## [Exercise goal]
Every line below must be copied as written, except for pictures.

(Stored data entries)
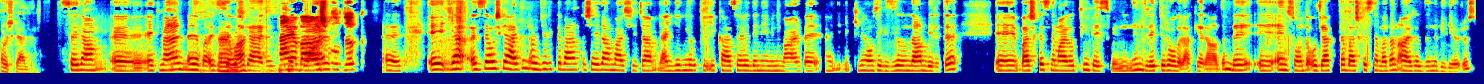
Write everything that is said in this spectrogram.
hoş geldin. Selam e, Ekmel, merhaba Azize Merhaba. hoş geldin. Merhaba, Tekrar. hoş bulduk. Evet, e, ya Azize hoş geldin. Öncelikle ben şeyden başlayacağım. Yani 20 yıllık bir İKSV deneyimin var ve hani 2018 yılından beri de e, Başka Sinema Ayrılık Film Festivali'nin direktörü olarak yer aldım ve e, en sonunda Ocak'ta Başka Sinema'dan ayrıldığını biliyoruz.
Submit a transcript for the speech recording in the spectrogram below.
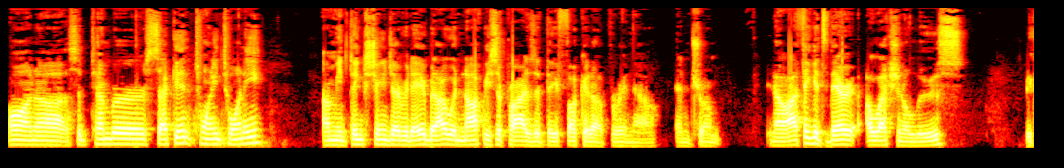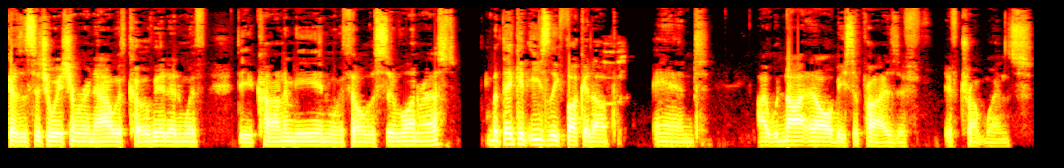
on uh, September 2nd, 2020. I mean, things change every day, but I would not be surprised if they fuck it up right now and Trump, you know, I think it's their election to lose because of the situation we're in now with COVID and with the economy and with all the civil unrest. But they could easily fuck it up. And I would not at all be surprised if, if Trump wins.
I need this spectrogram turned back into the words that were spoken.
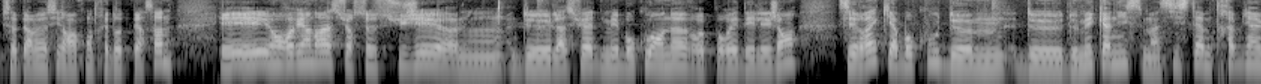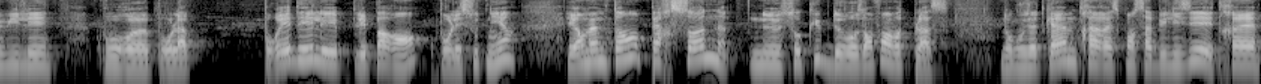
ça permet aussi de rencontrer d'autres personnes. Et, on reviendra sur ce sujet de la Suède, mais beaucoup en œuvre pour aider les gens. C'est vrai qu'il y a beaucoup de, de, mécanismes, un système très bien huilé pour, euh, pour, la, pour aider les, les parents, pour les soutenir. Et en même temps, personne ne s'occupe de vos enfants à votre place. Donc vous êtes quand même très responsabilisé et très...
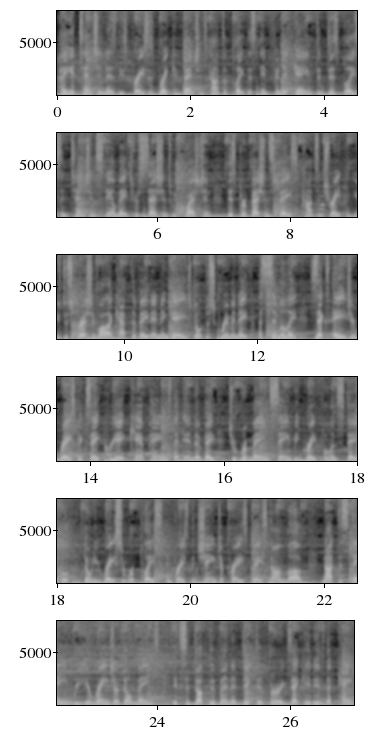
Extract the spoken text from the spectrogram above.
Pay attention as these phrases break conventions. Contemplate this infinite game to displace intentions, stalemates, recessions. We question this profession space. Concentrate, use discretion while I captivate and engage. Don't discriminate, assimilate. Sex, age, and race. Fixate, create campaigns that innovate to remain sane. Be grateful and stable. Don't erase or replace. Embrace the change. Appraise based on love, not disdain. Rearrange our domains. It's seductive and addictive for executives that can't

## [Answer space]
Write everything that is said in this spectrogram.
hoş geldin. Selam e, Ekmel, merhaba Azize Merhaba. hoş geldin. Merhaba, Tekrar. hoş bulduk. Evet, e, ya Azize hoş geldin. Öncelikle ben şeyden başlayacağım. Yani 20 yıllık bir İKSV deneyimin var ve hani 2018 yılından beri de e, Başka Sinema Ayrılık Film Festivali'nin direktörü olarak yer aldım ve e, en sonunda Ocak'ta Başka Sinema'dan ayrıldığını biliyoruz.
Submit a transcript for the speech recording in the spectrogram below.
on uh, September 2nd, 2020. I mean, things change every day, but I would not be surprised if they fuck it up right now and Trump, you know, I think it's their election to lose because of the situation we're in now with COVID and with the economy and with all the civil unrest. But they could easily fuck it up. And I would not at all be surprised if, if Trump wins.
I need this spectrogram turned back into the words that were spoken.
ça permet aussi de rencontrer d'autres personnes. Et, on reviendra sur ce sujet de la Suède, mais beaucoup en œuvre pour aider les gens. C'est vrai qu'il y a beaucoup de, de, mécanismes, un système très bien huilé pour, euh, pour, la, pour aider les, les parents, pour les soutenir. Et en même temps, personne ne s'occupe de vos enfants à votre place. Donc vous êtes quand même très responsabilisé et très...
Extract the spoken text from the spectrogram above.
Pay attention as these phrases break conventions. Contemplate this infinite game to displace intentions, stalemates, recessions. We question this profession space. Concentrate, use discretion while I captivate and engage. Don't discriminate, assimilate. Sex, age, and race. Fixate, create campaigns that innovate to remain sane. Be grateful and stable. Don't erase or replace. Embrace the change. Appraise based on love, not disdain. Rearrange our domains. It's seductive and addictive for executives that can't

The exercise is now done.